The London mayoral version of Johnson was a politician of the centre ground. But he stood in that place because it was the best location from which to win over voters in that great metropolis. The prime ministerial iteration of Johnson is an entirely different creature.

This version has promoted to the post of Home Secretary an MP – Priti Patel – who has previously spoken in favour of the return of the death penalty. He has made a dangerous reactionary, Jacob Rees-Mogg, Leader of the House of Commons.

These promotions are not driven by Johnson’s belief that he has found the best people for the jobs in question but because the best way of preventing the hard right of the Conservative Party from making like difficult for him is to indulge it.

Oh, say chums of the new PM, the reality is that he is a man of liberal instincts, a man who may have campaigned alongside the most disreputable of right-wing populists for the UK to leave the EU, but the truth about him is that now he is in office, he will reveal himself to be a man of the centre.

He will not. Those who believe in a pragmatic politics, one that reaches out to both left and right and, in the process, helps create something imperfect but fair are no longer of use to Johnson. And, in any case, those voters – the type who helped him to victory in two London mayoral elections, are now wise to him. Johnson has burned those bridges.

And so now the great and noble office of prime minister is held by a huckster, a bullshitter, a fraud.

In the face of this bleak reality, the Labour Party should be soaring in the polls.

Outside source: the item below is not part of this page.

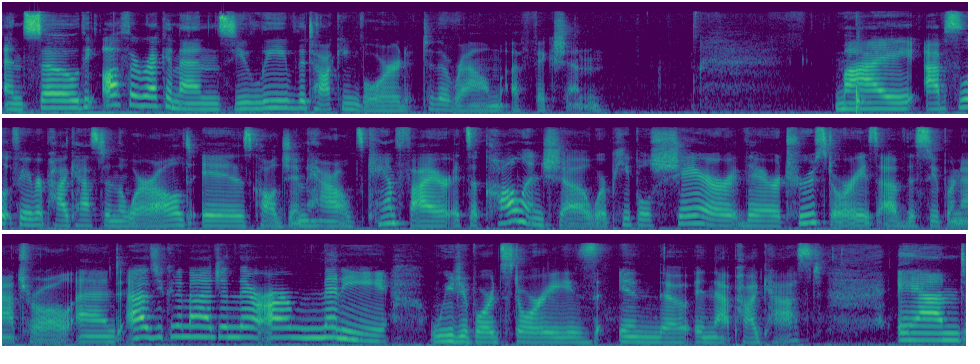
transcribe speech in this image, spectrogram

Opposition leader Jeremy Corbyn should be a shoo-in to defeat Johnson and his freak brood.

But Corbyn is every bit as immoral – every bit as dishonest – as Johnson.

Trapped by the inadequacy of his intellect in a world where left-wing ideological purity is the most important quality in a leader, Corbyn simply doesn’t care about those who rely on a strong, viable Labour Party to challenge the excesses of Johnson’s right-wing Tories.

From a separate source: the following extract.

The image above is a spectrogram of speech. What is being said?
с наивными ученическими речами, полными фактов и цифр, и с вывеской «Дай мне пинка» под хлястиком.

Nothing more perfectly encapsulates Corbyn’s failure to engage with the here and now than his recent visit to the Durham Miners’ Gala, an event at which leftist cliché after leftist cliché is greeted with cheers from the crowd.

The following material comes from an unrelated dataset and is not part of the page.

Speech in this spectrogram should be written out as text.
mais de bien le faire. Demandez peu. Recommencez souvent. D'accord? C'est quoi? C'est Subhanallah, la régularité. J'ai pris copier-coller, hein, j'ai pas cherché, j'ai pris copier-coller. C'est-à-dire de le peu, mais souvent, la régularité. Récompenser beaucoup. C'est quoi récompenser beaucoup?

Corbyn’s Labour Party is focused on how the past might have been rather than what the future should be.

On Brexit, he puts his personal Euroscepticism before the wishes of the majority of his party, who would very much like Labour to be leading the battle to stop or, at the very least ameliorate, the most damaging impact of the UK’s departure from the EU.

Corbyn, feted by acolytes as a man of uncommon principle, is the left buttock of the arse now mooning at us all.

We can look back at political leaders of the past – even such controversial, indeed, hated figures as Margaret Thatcher and Tony Blair, and make the case that they were driven by an instinct for public service. It is very difficult to locate any such engine under the bonnets of Boris Johnson and Jeremy Corbyn. They are ideologues – Johnson by convenience, Corbyn by a lack of imagination – whose egos must be satisfied, even if it is at the expense of the United Kingdom’s best interests.

I no longer see the best in those who lead us. Instead, I fear we are witnessing the painful death of the honourable instinct towards public service.

The present, I’m afraid, is a foreign country. They do things differently here.